▶ BRIEF: For each record that follows, restate the text exactly and drop the pictures.

###

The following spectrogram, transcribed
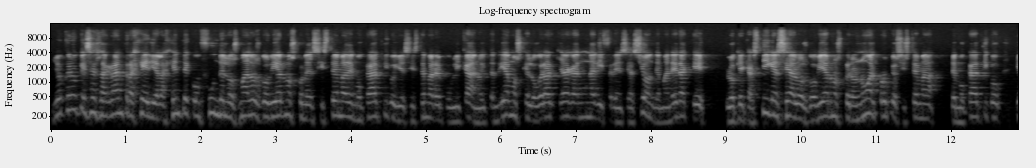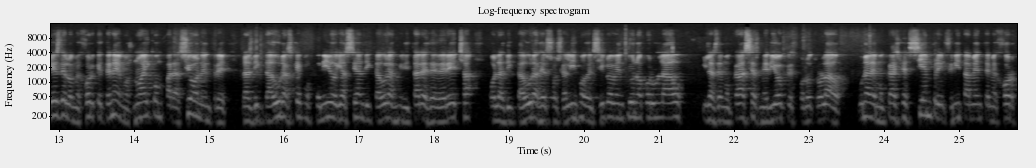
Yo creo que esa es la gran tragedia. La gente confunde los malos gobiernos con el sistema democrático y el sistema republicano y tendríamos que lograr que hagan una diferenciación de manera que lo que castiguen sea los gobiernos, pero no al propio sistema democrático, que es de lo mejor que tenemos. No hay comparación entre las dictaduras que hemos tenido, ya sean dictaduras militares de derecha o las dictaduras del socialismo del siglo XXI por un lado y las democracias mediocres por otro lado. Una democracia es siempre infinitamente mejor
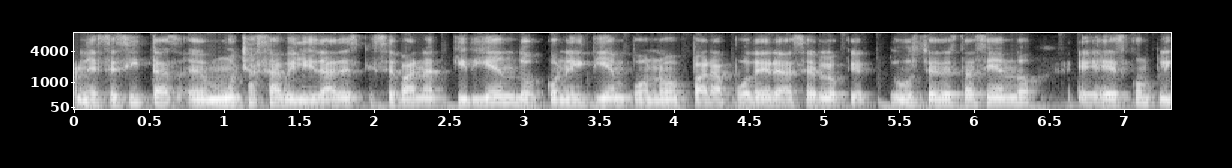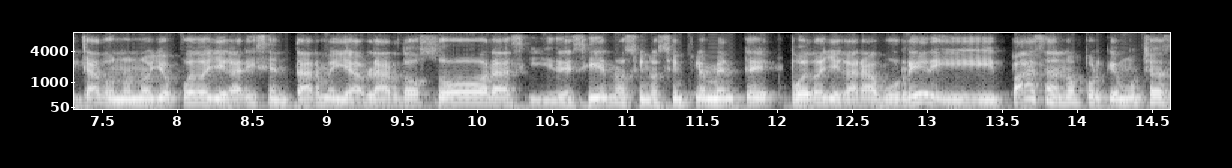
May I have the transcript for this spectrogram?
Necesitas eh, muchas habilidades que se van adquiriendo con el tiempo, ¿no? Para poder hacer lo que usted está haciendo eh, es complicado, ¿no? No, yo puedo llegar y sentarme y hablar dos horas y decirnos, sino simplemente puedo llegar a aburrir y, pasa, ¿no? Porque muchas,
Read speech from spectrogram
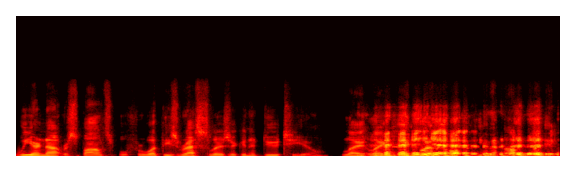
we are not responsible for what these wrestlers are going to do to you. Like like Yeah. you know, they,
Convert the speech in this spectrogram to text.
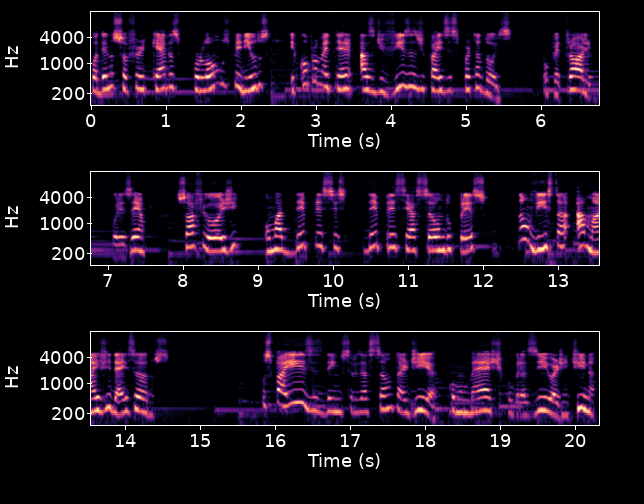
podendo sofrer quedas por longos períodos e comprometer as divisas de países exportadores. O petróleo, por exemplo, sofre hoje uma depreciação do preço não vista há mais de 10 anos. Os países de industrialização tardia, como México, Brasil e Argentina,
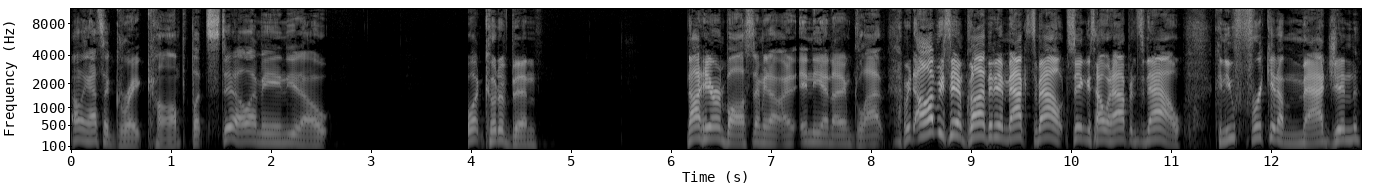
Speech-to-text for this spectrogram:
I don't think that's a great comp, but still, I mean, you know, what could have been. Not here in Boston. I mean, in the end, I am glad. I mean, obviously, I'm glad they didn't max him out, seeing as how it happens now. Can you freaking imagine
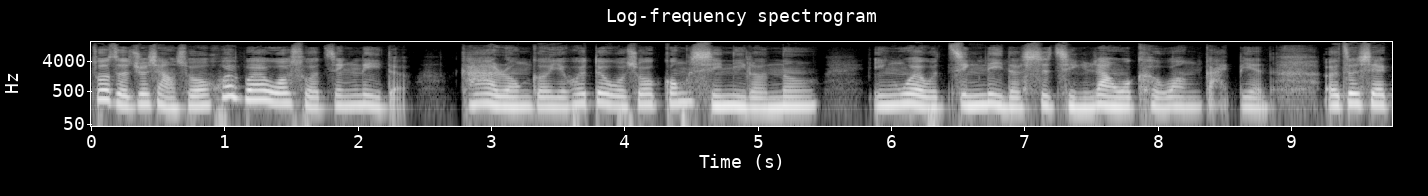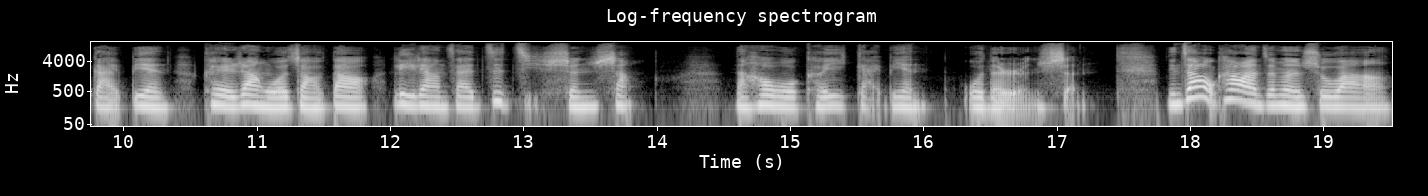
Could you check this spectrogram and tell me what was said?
作者就想说，会不会我所经历的，卡尔荣格也会对我说：‘恭喜你了呢？’”因为我经历的事情让我渴望改变，而这些改变可以让我找到力量在自己身上，然后我可以改变我的人生。你知道，我看完整本书啊，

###

▶ SOLUTION TO THE PROBLEM:
The following spectrogram, transcribed
Yo creo que esa es la gran tragedia. La gente confunde los malos gobiernos con el sistema democrático y el sistema republicano y tendríamos que lograr que hagan una diferenciación de manera que lo que castiguen sea los gobiernos, pero no al propio sistema democrático, que es de lo mejor que tenemos. No hay comparación entre las dictaduras que hemos tenido, ya sean dictaduras militares de derecha o las dictaduras del socialismo del siglo XXI por un lado y las democracias mediocres por otro lado. Una democracia es siempre infinitamente mejor
May I have the transcript for this spectrogram?
Necesitas eh, muchas habilidades que se van adquiriendo con el tiempo, ¿no? Para poder hacer lo que usted está haciendo eh, es complicado, ¿no? No, yo puedo llegar y sentarme y hablar dos horas y decirnos, sino simplemente puedo llegar a aburrir y, pasa, ¿no? Porque muchas,
Read speech from spectrogram
we are not responsible for what these wrestlers are going to do to you. Like like Yeah. you know, they,
Convert the speech in this spectrogram to text.
podendo sofrer quedas por longos períodos e comprometer as divisas de países exportadores. O petróleo, por exemplo, sofre hoje uma depreciação do preço não vista há mais de 10 anos. Os países de industrialização tardia, como México, Brasil e Argentina,
Speech-to-text for this spectrogram:
I don't think that's a great comp, but still, I mean, you know, what could have been. Not here in Boston. I mean, in the end, I am glad. I mean, obviously, I'm glad they didn't max him out, seeing as how it happens now. Can you freaking imagine
Could you check this spectrogram and tell me what was said?
作者就想说，会不会我所经历的，卡尔荣格也会对我说：‘恭喜你了呢？’”因为我经历的事情让我渴望改变，而这些改变可以让我找到力量在自己身上，然后我可以改变我的人生。你知道，我看完整本书啊，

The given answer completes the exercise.